The Critical Period Hypothesis: Support, Challenge, and Reconceptualization Andy Schouten1 Kanda University of International Studies
Given the general failure experienced by adults when attempting to learn a second or foreign language, many have hypothesized that a critical period exists for the domain of language learning. Supporters of the Critical Period Hypothesis (CPH) contend that language learning, which takes place outside of this critical period (roughly defined as ending sometime around puberty), will inevitably be marked by non-nativelike features. In opposition to this position, several researches have postulated that, although rare, nativelike proficiency in a second language is in fact possible for adult learners. Still others, in light of the robust debate and research both supporting and challenging the CPH, have reconceptualized their views regarding a possible critical period for language learning, claiming that in combination with age of exposure, sociological, psychological, and physiological factors must also be considered when determining the factors that facilitate and debilitate language acquisition. In this paper, a review of literature describing the support, challenges, and reconceptualizations of the CPH is provided.
The presence of highly developed cognitive abilities allows adults to outperform children in most areas of learning. Yet in the realm of language learning, children seem to have a notable advantage. Virtually all children are able to master their native language, and most children who are surrounded by a second language at an early age can acquire this language with nativelike competence. Among adult language learners, however, incomplete mastery of the target language appears to be the norm. The presence of this phenomenon has raised the question as to whether or not some type of critical, or sensitive, period exists for language learning. In other words, both casual observers and scholars have posited that children have a particular advantage in acquiring language—be it a first or second language—before they reach a certain age (usually believed to be sometime around puberty). After this critical period has ended, whatever mechanisms have accounted for this advantage disappear, and as a result, those seeking to acquire a language with native-like proficiency are markedly less successful than their younger counterparts. 1
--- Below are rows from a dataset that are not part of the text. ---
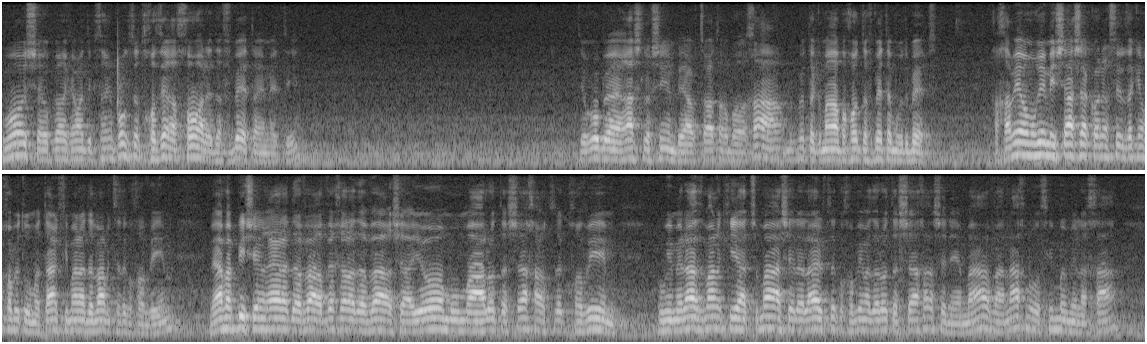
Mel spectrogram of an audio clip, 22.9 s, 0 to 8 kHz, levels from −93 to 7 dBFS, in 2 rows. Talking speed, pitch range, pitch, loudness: 165 wpm, 125-150 Hz, 140 Hz, -18 LUFS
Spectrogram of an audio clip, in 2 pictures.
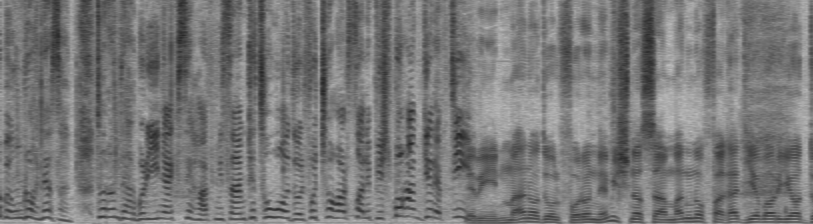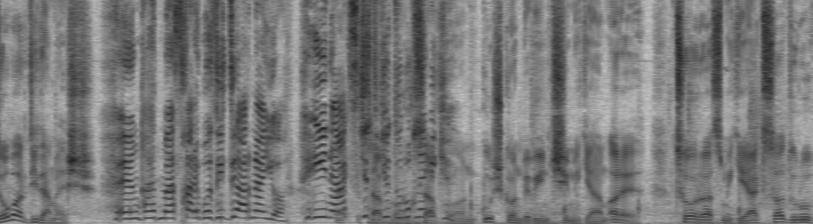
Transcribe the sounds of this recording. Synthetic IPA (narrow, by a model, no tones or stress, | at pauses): be̞unrɒːhnæzænd̪ɒːɾæmd̪æɾbɒːɾejeiːnæcsiɦæɾfmiːzænæmcʰe̞t̪ʰoːd̪olfot͡ʃʰɒːɦɒɾsɒːlepiːʃbɒːhæmɟe̞ɾeft̪iːbebinmænɒːd̪olfoɾonemiːʃnɒːsæmːænuːnɔfæɣæt̪jebɒːɾjɒːd̪obɒːɾd̪iːd̪æmḛʃ | eŋɢæd̪mæsχæɾe̞bɒːziːd̪æɾnæjɒːɾinækskesɡeoɾuːɣneæieo̰nɡuːʃkʰonbe̞bint͡ʃʰimḭɟæ̰mɒ̰ːɾḛ | t̪ʰoɾɒːsmiɟiæksɒːd̪oɾuːɣ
Andrew Schouten is a lecturer in the Department of International Communication at Kanda University of International Studies, in Chiba, Japan. His research interests include the effects of maturation on Second Language Acquisition, as well as the impact of anxiety on language learning. Correspondence should be sent to Andrew Schouten, Kanda University of International Studies, 1-4-1 Wakaba, Mihama-ku, Chiba-shi, Chiba, Japan, 2610014. E-mail: firstname.lastname@example.org 1
Teachers College, Columbia University, Working Papers in TESOL & Applied Linguistics, 2009, Vol. 9, No. 1 The Critical Period Hypothesis: Support, Challenge, and Reconceptualization
Considering the realm of first language acquisition only, Lenneberg (1967) sought to determine the age at which it becomes too late for an individual to acquire language. Using different types of evidence including data from recovered aphasics, the development of language in the mentally disabled, and the effects of sudden deafness on people of different ages, he surmised that due to structural reorganizations that occur within the brain during puberty, any language skills which were not learned before this restructuring occurs would remain permanently underdeveloped. Consequently, the ages between the onset of language development during infancy and the restructuring of brain functions during puberty...